What types of bonds do auto dealers purchase?
Texas state law generally requires auto dealers to carry a surety bond of at least $50,000. This broadly applies to most new, used, franchised, independent, wholesale and other auto dealers. It also generally applies to motorcycle, house trailer, trailer and semi-trailer dealers, and some others.
The purpose of an auto dealer’s surety bond is to help protect customers against fraud, which is rare but has high costs given the prices of vehicles.
An insurance agent who specializes in bonds can help auto dealers, as well as other parties, procure the bond that’s right for them.
What types of bonds do individuals purchase?
Individual residents normally purchase bonds only if they have a legal obligation to another party, and most often the obligation is related to properly managing the other’s finances. These bonds are often called probate bonds, and there are different types:
- Executor Bond: Might guarantee the proper management of a deceased’s estate if they had a will.

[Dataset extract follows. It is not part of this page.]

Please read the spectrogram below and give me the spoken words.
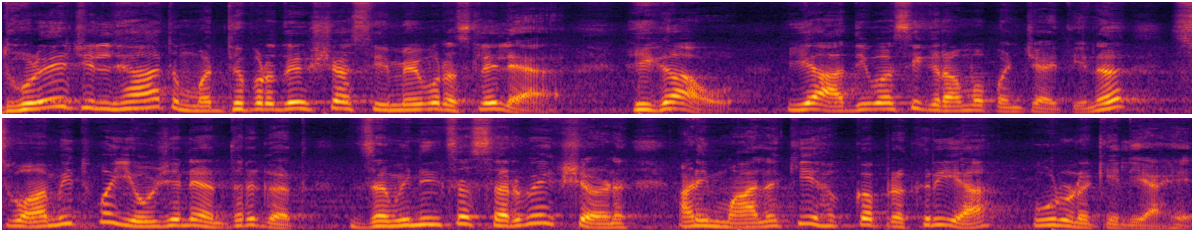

- Administrator Bond: Might guarantee the proper management of a deceased’s estate if they didn’t have a will.
- Guardianship Bond: Might guarantee the proper management of an estate belonging to a legally incompetent adult or a minor.

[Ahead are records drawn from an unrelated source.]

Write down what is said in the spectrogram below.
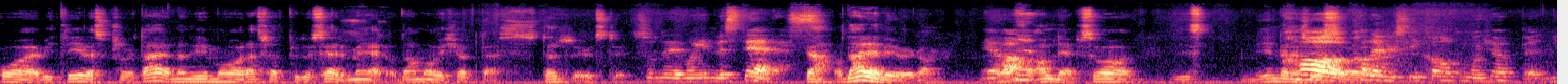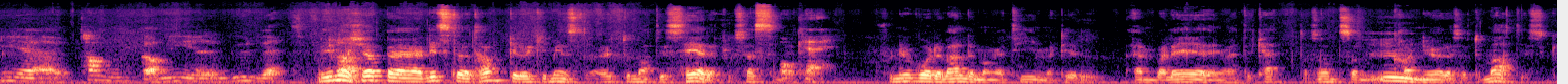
og vi trives for så vidt der. Men vi må rett og slett produsere mer, og da må vi kjøpe større utstyr. Så det må investeres. Ja, og der er vi jo i gang. Ja. For all del. Så vi- Hva, hva det vil si, hva dere må kjøpe? Nye tanker, nye gud vet. Vi må kjøpe litt større tanker og ikke minst automatisere prosessen. Okay. For nå går det veldig mange timer til emballering og etikett og sånt som Mm. kan gjøres automatisk.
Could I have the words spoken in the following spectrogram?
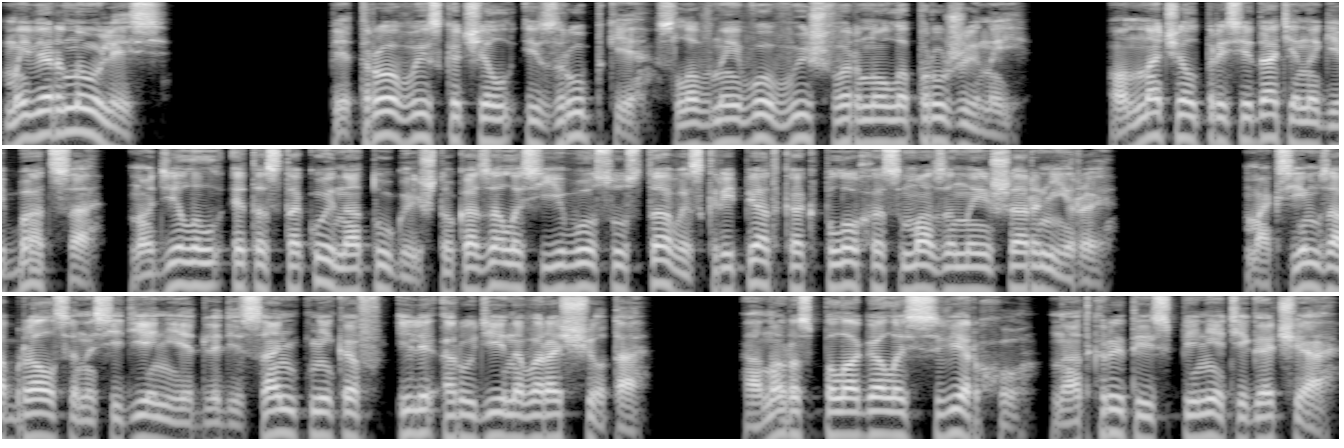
Мы вернулись!» Петро выскочил из рубки, словно его вышвырнуло пружиной. Он начал приседать и нагибаться, но делал это с такой натугой, что казалось, его суставы скрипят, как плохо смазанные шарниры. Максим забрался на сиденье для десантников или орудийного расчета. Оно располагалось сверху, на открытой спине тягача.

- Conservatorship Bonds: Might guarantee the proper management of an estate belonging to a ward.
Again, a knowledgeable insurance agent can assist with these and other bonds if any are needed.
Who’s a party to a surety bond?
These bonds typically have three parties involved. The official terms for the various parties are:
- Surety: Party providing financial compensation (e.g. insurance company).
- Obligor: Party with an obligation to meet (e.g. auto dealer, fiduciary, contractor).
- Obligee: Party that something is done for (e.g. estate owner, customer).
The surety usually pays the obligee should the obligor fails to uphold their contracted responsibilities.